    That said, my library, and most libraries I believe, have written within the policy something on the lines of “a policy may not be created or amended which focuses on an individual or specific group of peoples.” This statement disallows a policy to be formed which would negatively target homeless patrons (a hygiene, for example) exclusively; yet, if a patron complains about an individual’s hygiene, the library has the responsibility to act in some way if it is within the policy to do so. Needless to say, it is a very fine line which we walk every day. As the old saying goes, “you can’t please everyone.” Sometimes lines need to be drawn despite personal convictions to create equality. That is public service.

    Contradicting myself yet again, each implementation of a behavioral policy needs to be taken on a case by case basis. The lines drawn in the sand are not clean but hazy. It would be great if each library had a social worker – who, was trained, in some respects, to gauge behavioral issues on a case by case basis - to help form and enforce said policies.
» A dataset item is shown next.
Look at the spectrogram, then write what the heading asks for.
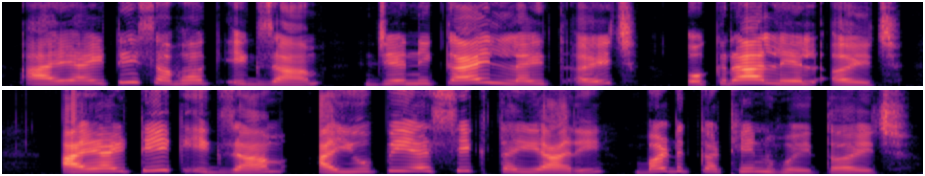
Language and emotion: Maithili, neutral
However, few libraries have funding for such a luxury. Instead, we librarians must be behavioral policy enforcers. We must be the ones to tell someone that their odor offends, or that they may not sleep on the study tables, or that they cannot bathe in the bathrooms.
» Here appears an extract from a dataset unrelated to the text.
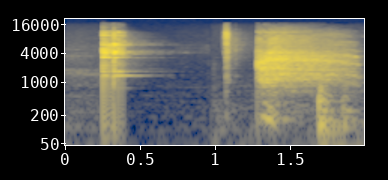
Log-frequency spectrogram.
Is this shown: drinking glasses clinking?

    I guess my final words will be this – it would be great if libraries could become a place which could provide every need for every individual. But, unfortunately, libraries do not have the funding and that is not our mission.

  5. Since most of us seem to be generally against kicking the homeless out of libraries, I'll go ahead and play devil's advocate and speak out in favor of body odor policies and other brilliant ideas.

    Rules regulating things like body odor or large boxes that many believe are aimed at keeping the homeless out aren't really that complex or devious. They can easily been seen as keeping your community happy. It's true that the library has a duty to provide for it's entire community. Some might say that by banning smelly patrons the library isn't doing that, however this is a mistake. The library is in fact doing its best to maintain a nice place for patrons to come and read or use as a community space. If the library gets filled up with large carts and foul smelling individuals, it is failing at creating an inviting environment. As RP says above, the library has rules banning cellphones and loud talking, this "noise pollution" is akin to the "smell pollution" that some patrons give off. Allowing individuals to disrupt other patrons in any way is a poor way to run any sort of public service location.

    I recognize that the public library is not the same as a Borders because it is a publicly funded government building. This mere fact though does not mean that it should also operate as a homeless shelter. There already exist homeless shelters provided. One could argue that they are under-funded and in need of help and the library is providing that help. That's great in a world where the library budget is endless, but that's not admitting the reality of the situation. Public libraries are under-funded as well. Taking on the role of homeless shelter means taking away from other important functions like providing information to school children or tax forms to the elderly. If a library really wants to get involved in the homeless issue, help support the existing infrastructure instead of co-opting it.

  6. In a safety training session with a local police officer last year, he stated to us that most people think it is their "Right" to be able to use the library. He corrected us by stating that it is a "Privilege" to use the library and if patrons are not following the rules, that "Privilege" can be taken away. So, if a library adopts a policy against foul odors, and a patron (homeless or not) does not follow this policy, they can, in fact, be asked to leave the building.